Reproduce exactly, and only, the lines below from the one containing "Next is a spectrogram" through the one containing "Convert the speech in this".

[Data extracted from a collection]
=====

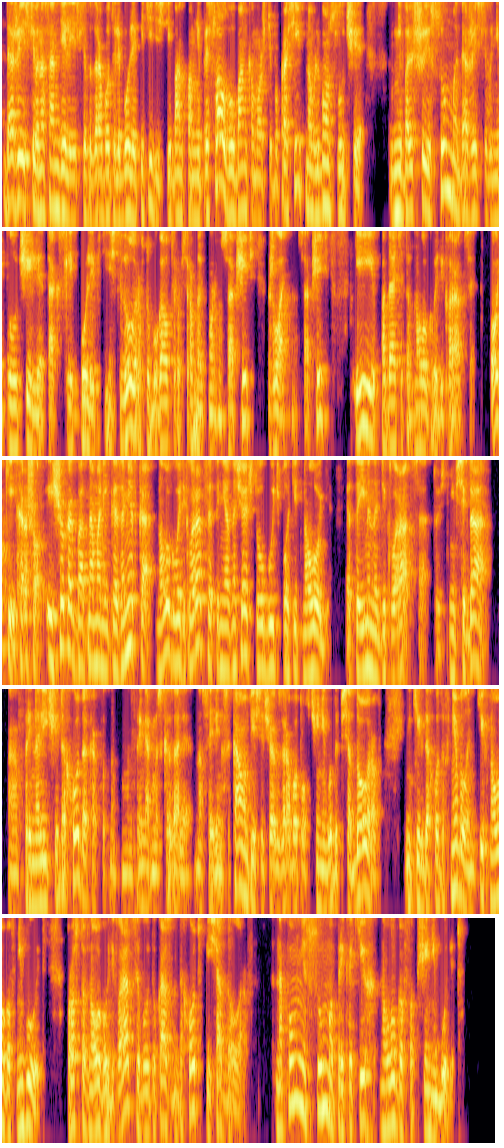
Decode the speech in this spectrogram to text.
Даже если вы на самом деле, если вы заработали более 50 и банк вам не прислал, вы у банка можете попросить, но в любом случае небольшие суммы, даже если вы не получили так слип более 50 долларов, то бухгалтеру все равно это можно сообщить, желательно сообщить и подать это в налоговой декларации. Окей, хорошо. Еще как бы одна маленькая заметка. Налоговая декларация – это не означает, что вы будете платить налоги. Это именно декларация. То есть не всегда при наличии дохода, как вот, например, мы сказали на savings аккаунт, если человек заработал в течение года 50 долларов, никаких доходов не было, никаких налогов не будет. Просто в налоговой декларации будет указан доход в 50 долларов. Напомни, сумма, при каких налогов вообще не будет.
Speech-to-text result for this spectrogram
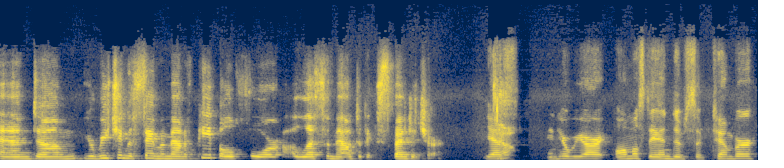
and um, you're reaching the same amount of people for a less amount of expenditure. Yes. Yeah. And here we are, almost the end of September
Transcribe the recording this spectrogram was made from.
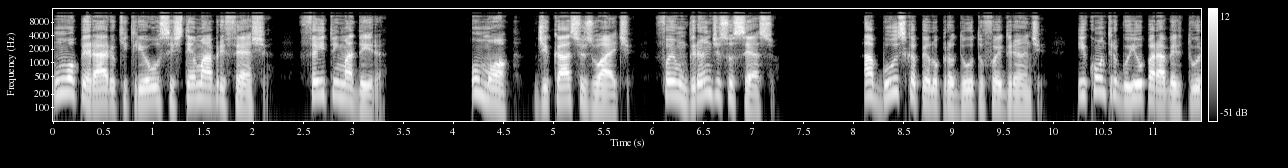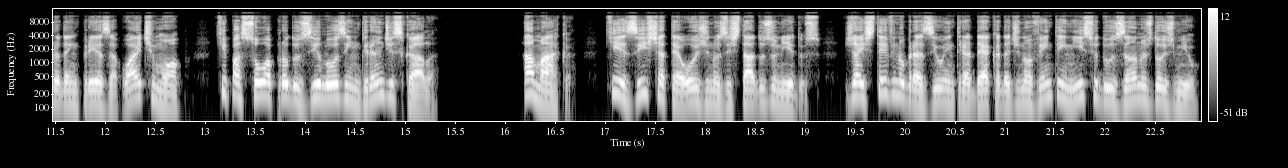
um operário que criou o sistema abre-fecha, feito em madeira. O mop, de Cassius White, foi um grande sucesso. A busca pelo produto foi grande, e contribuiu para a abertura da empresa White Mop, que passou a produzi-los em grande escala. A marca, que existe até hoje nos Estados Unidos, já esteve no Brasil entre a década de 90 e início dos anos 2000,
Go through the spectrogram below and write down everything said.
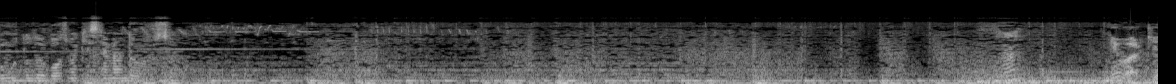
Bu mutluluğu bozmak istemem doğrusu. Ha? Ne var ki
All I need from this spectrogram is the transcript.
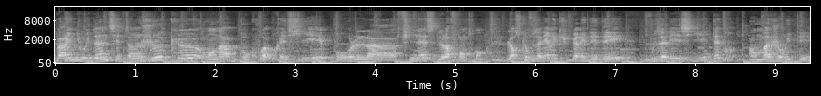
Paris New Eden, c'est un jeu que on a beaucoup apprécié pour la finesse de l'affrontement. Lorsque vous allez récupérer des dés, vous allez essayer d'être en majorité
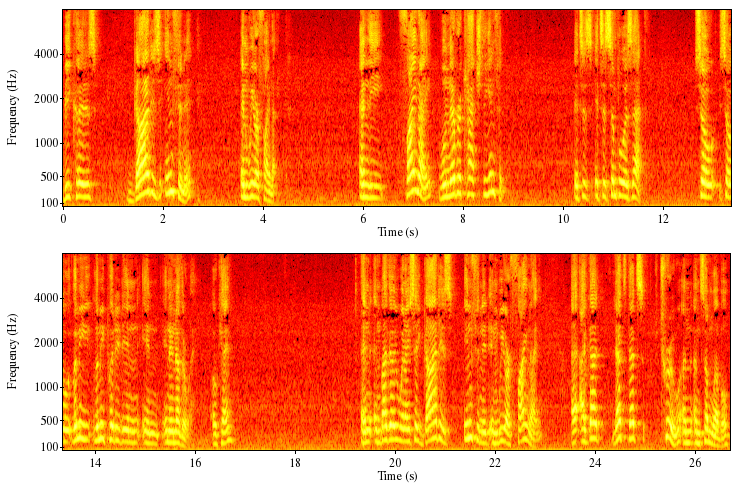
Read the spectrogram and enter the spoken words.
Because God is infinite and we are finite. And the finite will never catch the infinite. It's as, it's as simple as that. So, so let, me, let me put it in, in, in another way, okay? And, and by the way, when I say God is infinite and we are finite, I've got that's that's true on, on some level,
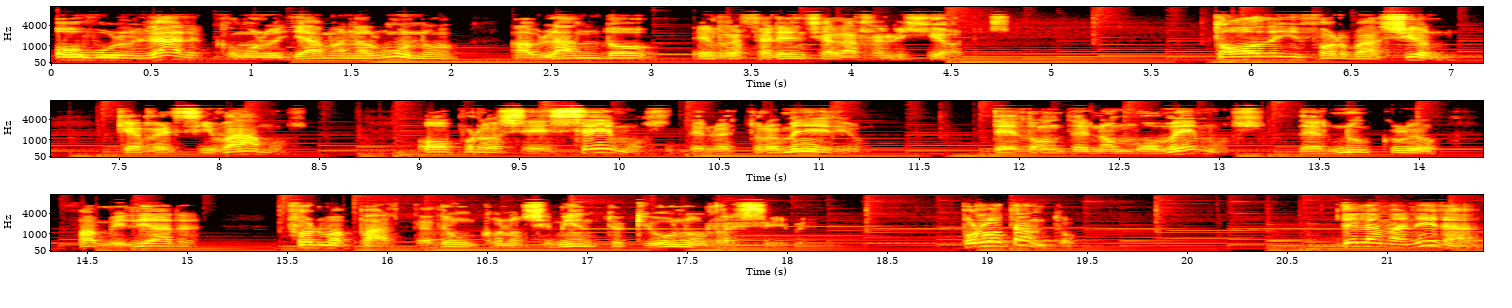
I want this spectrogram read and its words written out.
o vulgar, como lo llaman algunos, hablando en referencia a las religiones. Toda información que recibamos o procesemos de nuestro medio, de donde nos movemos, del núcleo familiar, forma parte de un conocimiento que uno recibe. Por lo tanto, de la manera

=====

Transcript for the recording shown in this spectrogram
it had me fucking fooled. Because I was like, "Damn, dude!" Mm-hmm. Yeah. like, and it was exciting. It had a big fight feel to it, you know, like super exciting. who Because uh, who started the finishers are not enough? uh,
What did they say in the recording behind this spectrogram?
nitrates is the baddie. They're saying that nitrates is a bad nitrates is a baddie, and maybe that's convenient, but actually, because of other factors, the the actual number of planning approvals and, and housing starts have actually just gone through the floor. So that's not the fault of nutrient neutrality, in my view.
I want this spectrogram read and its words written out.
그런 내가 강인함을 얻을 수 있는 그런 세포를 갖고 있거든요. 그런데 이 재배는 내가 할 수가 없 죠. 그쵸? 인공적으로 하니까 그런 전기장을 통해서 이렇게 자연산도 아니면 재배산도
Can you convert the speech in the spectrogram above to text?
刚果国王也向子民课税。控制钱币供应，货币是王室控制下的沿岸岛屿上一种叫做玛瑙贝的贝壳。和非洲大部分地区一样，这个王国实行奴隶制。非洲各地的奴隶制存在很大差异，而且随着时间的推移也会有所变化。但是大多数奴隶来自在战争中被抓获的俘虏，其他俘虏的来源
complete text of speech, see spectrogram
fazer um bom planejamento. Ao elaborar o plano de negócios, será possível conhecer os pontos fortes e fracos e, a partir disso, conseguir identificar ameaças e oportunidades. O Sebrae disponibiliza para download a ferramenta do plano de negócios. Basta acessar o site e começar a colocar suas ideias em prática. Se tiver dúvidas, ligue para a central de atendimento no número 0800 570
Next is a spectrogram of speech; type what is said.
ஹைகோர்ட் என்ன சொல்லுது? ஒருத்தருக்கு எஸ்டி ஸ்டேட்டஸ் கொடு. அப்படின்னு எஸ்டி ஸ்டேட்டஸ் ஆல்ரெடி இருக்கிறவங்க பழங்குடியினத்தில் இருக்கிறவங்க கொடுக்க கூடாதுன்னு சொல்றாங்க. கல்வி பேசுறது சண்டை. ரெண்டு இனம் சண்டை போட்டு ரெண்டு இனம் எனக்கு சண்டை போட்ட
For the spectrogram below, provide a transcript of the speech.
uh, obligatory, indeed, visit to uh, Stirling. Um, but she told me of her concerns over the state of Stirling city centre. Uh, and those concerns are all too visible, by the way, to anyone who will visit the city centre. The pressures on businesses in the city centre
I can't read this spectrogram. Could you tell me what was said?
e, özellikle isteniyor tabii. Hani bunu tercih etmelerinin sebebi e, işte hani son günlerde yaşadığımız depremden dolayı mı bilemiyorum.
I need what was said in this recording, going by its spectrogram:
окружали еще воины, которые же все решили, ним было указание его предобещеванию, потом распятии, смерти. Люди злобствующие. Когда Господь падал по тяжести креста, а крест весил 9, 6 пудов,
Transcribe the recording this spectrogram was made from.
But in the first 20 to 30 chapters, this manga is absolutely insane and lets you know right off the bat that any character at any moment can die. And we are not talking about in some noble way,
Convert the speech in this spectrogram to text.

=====

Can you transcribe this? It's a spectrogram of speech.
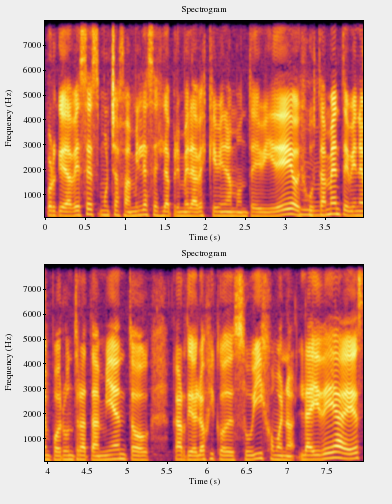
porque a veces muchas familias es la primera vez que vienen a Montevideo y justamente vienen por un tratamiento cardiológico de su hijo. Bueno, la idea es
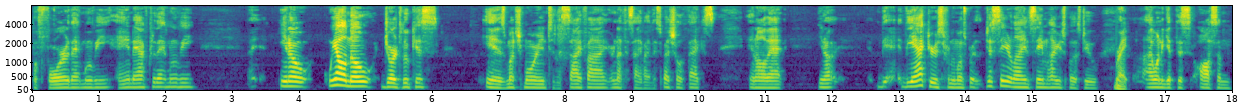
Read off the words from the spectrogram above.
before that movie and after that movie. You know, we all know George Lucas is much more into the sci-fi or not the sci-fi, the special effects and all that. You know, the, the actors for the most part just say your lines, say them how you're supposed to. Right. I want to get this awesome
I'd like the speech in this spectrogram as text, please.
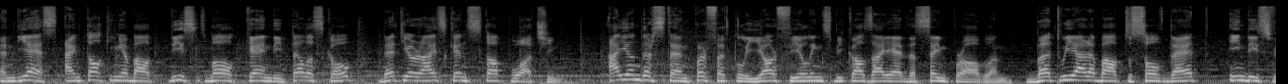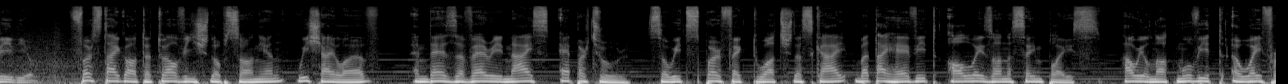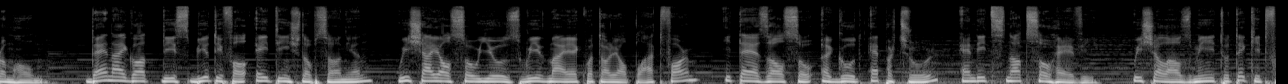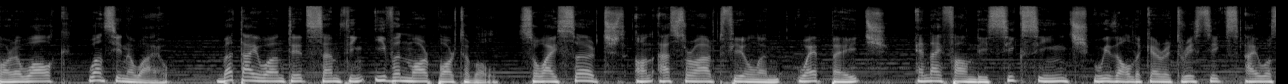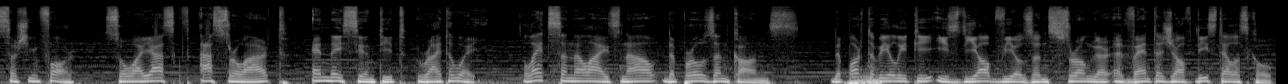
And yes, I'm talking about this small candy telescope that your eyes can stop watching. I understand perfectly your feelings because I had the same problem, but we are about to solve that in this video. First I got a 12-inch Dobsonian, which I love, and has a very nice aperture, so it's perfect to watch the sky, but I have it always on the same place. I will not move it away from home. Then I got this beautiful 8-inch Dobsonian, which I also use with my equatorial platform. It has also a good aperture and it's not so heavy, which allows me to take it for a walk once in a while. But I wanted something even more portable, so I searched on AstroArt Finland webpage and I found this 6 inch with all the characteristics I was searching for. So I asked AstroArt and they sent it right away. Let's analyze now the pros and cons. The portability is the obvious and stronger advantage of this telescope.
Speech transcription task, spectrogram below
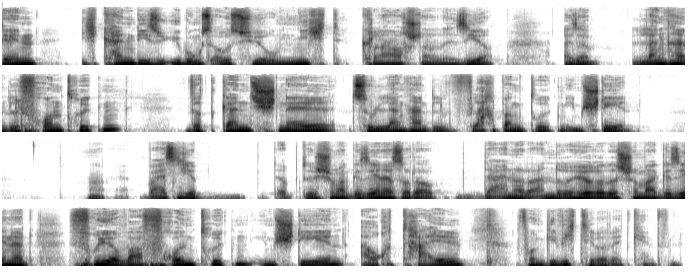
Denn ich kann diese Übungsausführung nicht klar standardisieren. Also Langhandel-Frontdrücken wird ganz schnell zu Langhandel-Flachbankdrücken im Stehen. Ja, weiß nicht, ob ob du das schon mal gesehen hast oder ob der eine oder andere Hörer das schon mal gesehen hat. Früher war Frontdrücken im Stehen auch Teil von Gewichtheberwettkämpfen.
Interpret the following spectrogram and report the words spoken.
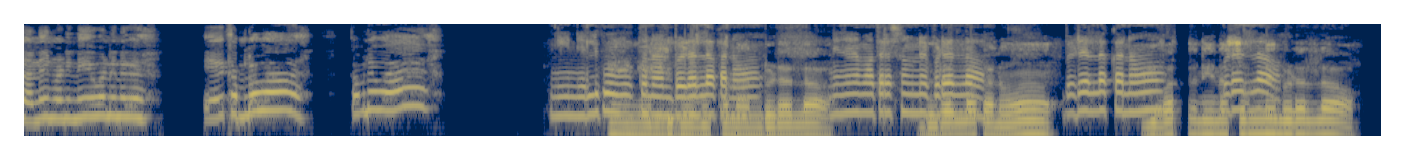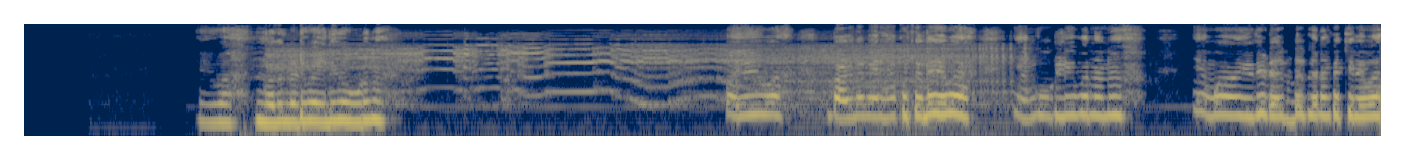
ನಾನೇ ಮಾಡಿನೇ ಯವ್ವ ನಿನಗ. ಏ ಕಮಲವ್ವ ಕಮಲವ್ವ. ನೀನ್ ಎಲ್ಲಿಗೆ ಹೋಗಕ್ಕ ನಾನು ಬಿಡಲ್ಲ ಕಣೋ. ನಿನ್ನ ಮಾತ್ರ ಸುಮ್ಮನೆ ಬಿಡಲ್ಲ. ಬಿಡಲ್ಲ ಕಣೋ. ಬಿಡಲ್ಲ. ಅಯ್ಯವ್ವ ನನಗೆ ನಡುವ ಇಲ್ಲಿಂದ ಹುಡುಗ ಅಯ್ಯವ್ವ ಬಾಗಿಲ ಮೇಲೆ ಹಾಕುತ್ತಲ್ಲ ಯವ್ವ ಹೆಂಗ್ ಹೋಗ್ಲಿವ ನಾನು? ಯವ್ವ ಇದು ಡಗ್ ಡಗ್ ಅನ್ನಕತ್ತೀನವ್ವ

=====

Task solution —
Next is a spectrogram of speech; type what is said.
ஹைகோர்ட் என்ன சொல்லுது? ஒருத்தருக்கு எஸ்டி ஸ்டேட்டஸ் கொடு. அப்படின்னு எஸ்டி ஸ்டேட்டஸ் ஆல்ரெடி இருக்கிறவங்க பழங்குடியினத்தில் இருக்கிறவங்க கொடுக்க கூடாதுன்னு சொல்றாங்க. கல்வி பேசுறது சண்டை. ரெண்டு இனம் சண்டை போட்டு ரெண்டு இனம் எனக்கு சண்டை போட்ட
For the spectrogram below, provide a transcript of the speech.
uh, obligatory, indeed, visit to uh, Stirling. Um, but she told me of her concerns over the state of Stirling city centre. Uh, and those concerns are all too visible, by the way, to anyone who will visit the city centre. The pressures on businesses in the city centre
I can't read this spectrogram. Could you tell me what was said?
e, özellikle isteniyor tabii. Hani bunu tercih etmelerinin sebebi e, işte hani son günlerde yaşadığımız depremden dolayı mı bilemiyorum.
I need what was said in this recording, going by its spectrogram:
окружали еще воины, которые же все решили, ним было указание его предобещеванию, потом распятии, смерти. Люди злобствующие. Когда Господь падал по тяжести креста, а крест весил 9, 6 пудов,
Transcribe the recording this spectrogram was made from.
But in the first 20 to 30 chapters, this manga is absolutely insane and lets you know right off the bat that any character at any moment can die. And we are not talking about in some noble way,
Convert the speech in this spectrogram to text.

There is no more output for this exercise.